● **DATA PROVIDED**:
+ + +

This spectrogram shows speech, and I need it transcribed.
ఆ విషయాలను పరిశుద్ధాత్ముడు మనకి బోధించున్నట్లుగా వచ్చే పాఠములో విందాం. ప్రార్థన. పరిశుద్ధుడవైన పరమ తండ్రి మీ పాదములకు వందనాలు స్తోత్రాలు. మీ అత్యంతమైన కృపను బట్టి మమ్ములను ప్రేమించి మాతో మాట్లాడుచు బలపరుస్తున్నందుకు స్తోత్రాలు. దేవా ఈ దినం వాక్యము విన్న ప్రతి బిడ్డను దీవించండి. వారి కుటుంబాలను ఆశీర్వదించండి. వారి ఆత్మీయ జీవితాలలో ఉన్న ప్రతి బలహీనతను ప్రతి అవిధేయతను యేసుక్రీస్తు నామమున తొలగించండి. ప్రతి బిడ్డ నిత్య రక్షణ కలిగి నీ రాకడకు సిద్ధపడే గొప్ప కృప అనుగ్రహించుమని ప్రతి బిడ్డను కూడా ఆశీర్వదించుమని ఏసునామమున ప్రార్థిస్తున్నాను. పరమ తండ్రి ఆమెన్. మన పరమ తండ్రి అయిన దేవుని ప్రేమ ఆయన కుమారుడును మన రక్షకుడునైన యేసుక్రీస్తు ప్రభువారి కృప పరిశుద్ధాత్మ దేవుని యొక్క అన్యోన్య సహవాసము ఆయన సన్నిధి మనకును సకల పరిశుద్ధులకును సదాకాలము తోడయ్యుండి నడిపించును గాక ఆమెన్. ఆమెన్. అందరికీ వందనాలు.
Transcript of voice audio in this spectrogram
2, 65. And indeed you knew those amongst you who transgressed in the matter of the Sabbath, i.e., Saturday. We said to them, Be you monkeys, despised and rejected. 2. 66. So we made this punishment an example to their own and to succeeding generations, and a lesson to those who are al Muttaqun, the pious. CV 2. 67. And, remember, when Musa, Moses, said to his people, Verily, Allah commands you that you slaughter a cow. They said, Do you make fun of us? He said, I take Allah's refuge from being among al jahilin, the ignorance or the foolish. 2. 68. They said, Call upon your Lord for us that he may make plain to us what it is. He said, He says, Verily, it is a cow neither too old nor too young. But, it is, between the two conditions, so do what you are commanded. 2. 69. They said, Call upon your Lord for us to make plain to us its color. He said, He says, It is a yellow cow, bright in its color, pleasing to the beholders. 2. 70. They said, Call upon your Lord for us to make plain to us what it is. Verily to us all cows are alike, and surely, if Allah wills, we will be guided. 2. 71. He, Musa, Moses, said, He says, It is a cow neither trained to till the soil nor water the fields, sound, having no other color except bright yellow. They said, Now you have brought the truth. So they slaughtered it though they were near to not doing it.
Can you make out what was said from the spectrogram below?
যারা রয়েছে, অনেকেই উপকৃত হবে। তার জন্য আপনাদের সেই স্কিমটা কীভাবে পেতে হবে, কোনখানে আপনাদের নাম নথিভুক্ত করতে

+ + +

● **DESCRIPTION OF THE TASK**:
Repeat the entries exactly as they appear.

● **ANSWER SECTION**:
This spectrogram shows speech, and I need it transcribed.
ఆ విషయాలను పరిశుద్ధాత్ముడు మనకి బోధించున్నట్లుగా వచ్చే పాఠములో విందాం. ప్రార్థన. పరిశుద్ధుడవైన పరమ తండ్రి మీ పాదములకు వందనాలు స్తోత్రాలు. మీ అత్యంతమైన కృపను బట్టి మమ్ములను ప్రేమించి మాతో మాట్లాడుచు బలపరుస్తున్నందుకు స్తోత్రాలు. దేవా ఈ దినం వాక్యము విన్న ప్రతి బిడ్డను దీవించండి. వారి కుటుంబాలను ఆశీర్వదించండి. వారి ఆత్మీయ జీవితాలలో ఉన్న ప్రతి బలహీనతను ప్రతి అవిధేయతను యేసుక్రీస్తు నామమున తొలగించండి. ప్రతి బిడ్డ నిత్య రక్షణ కలిగి నీ రాకడకు సిద్ధపడే గొప్ప కృప అనుగ్రహించుమని ప్రతి బిడ్డను కూడా ఆశీర్వదించుమని ఏసునామమున ప్రార్థిస్తున్నాను. పరమ తండ్రి ఆమెన్. మన పరమ తండ్రి అయిన దేవుని ప్రేమ ఆయన కుమారుడును మన రక్షకుడునైన యేసుక్రీస్తు ప్రభువారి కృప పరిశుద్ధాత్మ దేవుని యొక్క అన్యోన్య సహవాసము ఆయన సన్నిధి మనకును సకల పరిశుద్ధులకును సదాకాలము తోడయ్యుండి నడిపించును గాక ఆమెన్. ఆమెన్. అందరికీ వందనాలు.
Transcript of voice audio in this spectrogram
2, 65. And indeed you knew those amongst you who transgressed in the matter of the Sabbath, i.e., Saturday. We said to them, Be you monkeys, despised and rejected. 2. 66. So we made this punishment an example to their own and to succeeding generations, and a lesson to those who are al Muttaqun, the pious. CV 2. 67. And, remember, when Musa, Moses, said to his people, Verily, Allah commands you that you slaughter a cow. They said, Do you make fun of us? He said, I take Allah's refuge from being among al jahilin, the ignorance or the foolish. 2. 68. They said, Call upon your Lord for us that he may make plain to us what it is. He said, He says, Verily, it is a cow neither too old nor too young. But, it is, between the two conditions, so do what you are commanded. 2. 69. They said, Call upon your Lord for us to make plain to us its color. He said, He says, It is a yellow cow, bright in its color, pleasing to the beholders. 2. 70. They said, Call upon your Lord for us to make plain to us what it is. Verily to us all cows are alike, and surely, if Allah wills, we will be guided. 2. 71. He, Musa, Moses, said, He says, It is a cow neither trained to till the soil nor water the fields, sound, having no other color except bright yellow. They said, Now you have brought the truth. So they slaughtered it though they were near to not doing it.
Can you make out what was said from the spectrogram below?
যারা রয়েছে, অনেকেই উপকৃত হবে। তার জন্য আপনাদের সেই স্কিমটা কীভাবে পেতে হবে, কোনখানে আপনাদের নাম নথিভুক্ত করতে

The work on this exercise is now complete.